- Task statement:
Beginning with the line that contains "Can you work", print each line to the end of the data exactly. Omit the pictures.

- Records for the exercise:
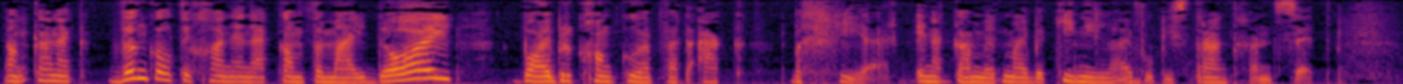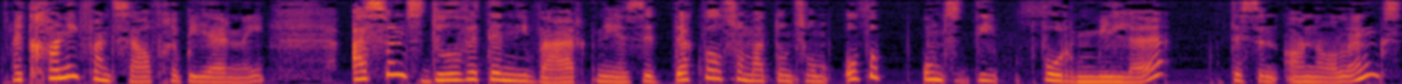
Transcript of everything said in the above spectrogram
dan kan ek winkel toe gaan en ek kan vir my daai baaibroek gaan koop wat ek begeer en ek kan met my bikini lyf op die strand gaan sit. Dit gaan nie van self gebeur nie. As ons doelwitte nie werk nie, is dit dikwels omdat ons hom of op ons die formule tussen aanhalings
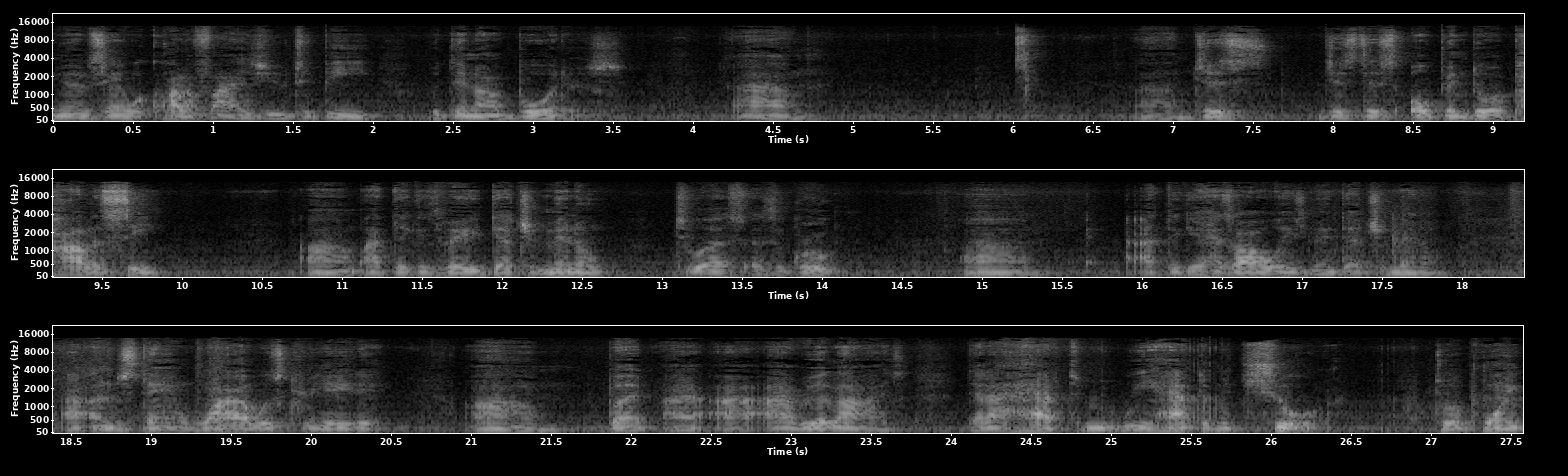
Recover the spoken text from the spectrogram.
You know what I'm saying? What qualifies you to be within our borders? Um, um, just just this open door policy, um, I think is very detrimental to us as a group. Um, I think it has always been detrimental. I understand why it was created, um, but I, I, I realize that I have to. We have to mature to a point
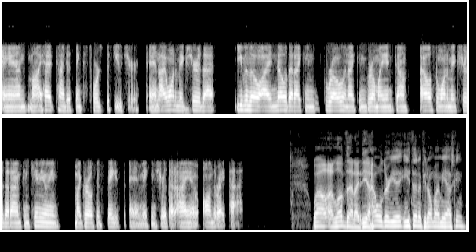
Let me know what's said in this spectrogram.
and my head kind of thinks towards the future. And I want to make sure that even though I know that I can grow and I can grow my income, I also want to make sure that I'm continuing my growth in faith and making sure that I am on the right path. Well, I love that idea. How old are you, Ethan, if you don't mind me asking?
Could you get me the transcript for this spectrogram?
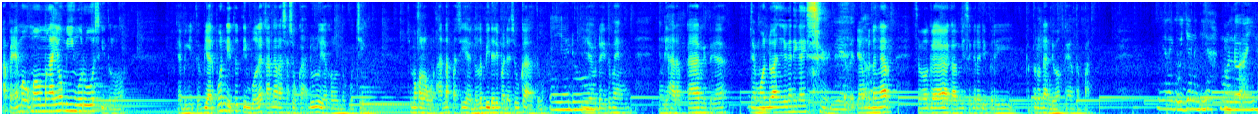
apa ya mau mau mengayomi ngurus gitu loh. Kayak begitu. Biarpun itu timbulnya karena rasa suka dulu ya kalau untuk kucing cuma kalau anak pasti ya udah lebih daripada suka tuh Ya, iya dong. ya udah itu mah yang yang diharapkan gitu ya yang mohon doanya juga nih guys Iya betul. yang mendengar semoga kami segera diberi keturunan di waktu yang tepat Ini lagi hujan lagi ya. Mohon doanya.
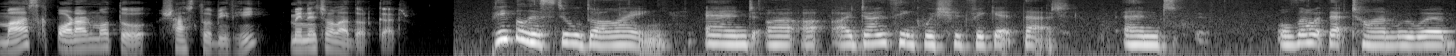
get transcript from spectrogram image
মাস্ক পরার মতো স্বাস্থ্যবিধি মেনে চলা দরকার। People are still dying, and I, I, don't think we should forget that. And although at that time we were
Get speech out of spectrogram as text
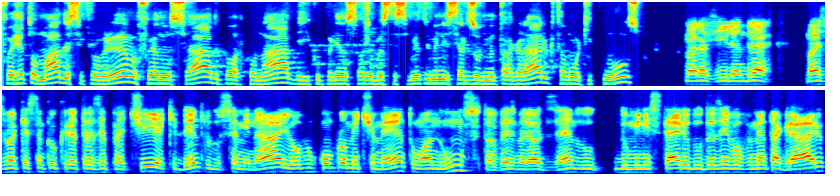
Foi retomado esse programa, foi anunciado pela Conab e Companhia Nacional de Abastecimento e Ministério do Desenvolvimento Agrário, que estavam aqui conosco. Maravilha, André. Mais uma questão que eu queria trazer para ti é que dentro do seminário houve um comprometimento, um anúncio, talvez melhor dizendo, do, do Ministério do Desenvolvimento Agrário,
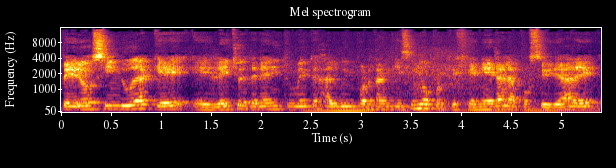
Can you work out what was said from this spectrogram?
Pero sin duda que el hecho de tener instrumento es algo importantísimo porque genera la posibilidad de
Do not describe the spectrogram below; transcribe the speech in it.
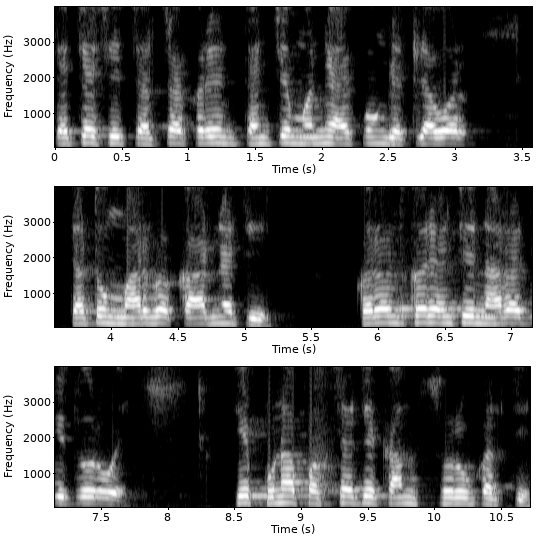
त्याच्याशी चर्चा करेन त्यांचे म्हणणे ऐकून घेतल्यावर त्यातून मार्ग काढण्यात येईल. करंजकर यांची नाराजी दूर होईल. ते पुन्हा पक्षाचे काम सुरू करतील.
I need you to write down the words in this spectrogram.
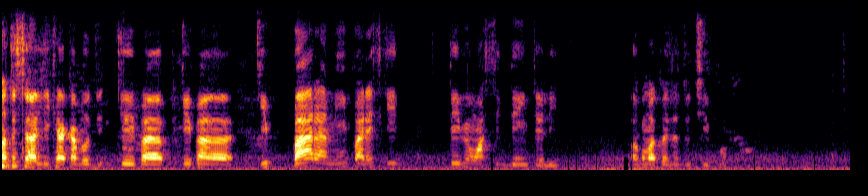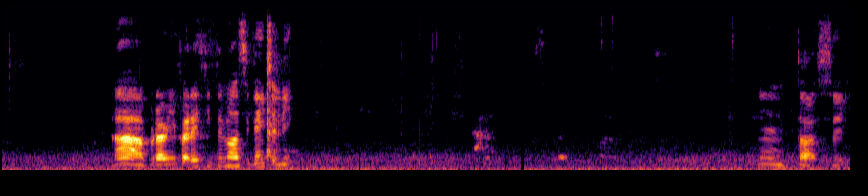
Aconteceu ali que acabou de. Que, pra, que, que para mim parece que teve um acidente ali. Alguma coisa do tipo. Ah, pra mim parece que teve um acidente ali. Hum, tá, sei.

- Answer to this task:
Can you work out what was said from this spectrogram?
Pero sin duda que el hecho de tener instrumento es algo importantísimo porque genera la posibilidad de
Do not describe the spectrogram below; transcribe the speech in it.
त्याच्याशी चर्चा करेन त्यांचे म्हणणे ऐकून घेतल्यावर त्यातून मार्ग काढण्यात येईल. करंजकर यांची नाराजी दूर होईल. ते पुन्हा पक्षाचे काम सुरू करतील.
I need you to write down the words in this spectrogram.
Aconteceu ali que acabou de. Que, pra, que, que para mim parece que teve um acidente ali. Alguma coisa do tipo. Ah, pra mim parece que teve um acidente ali. Hum, tá, sei.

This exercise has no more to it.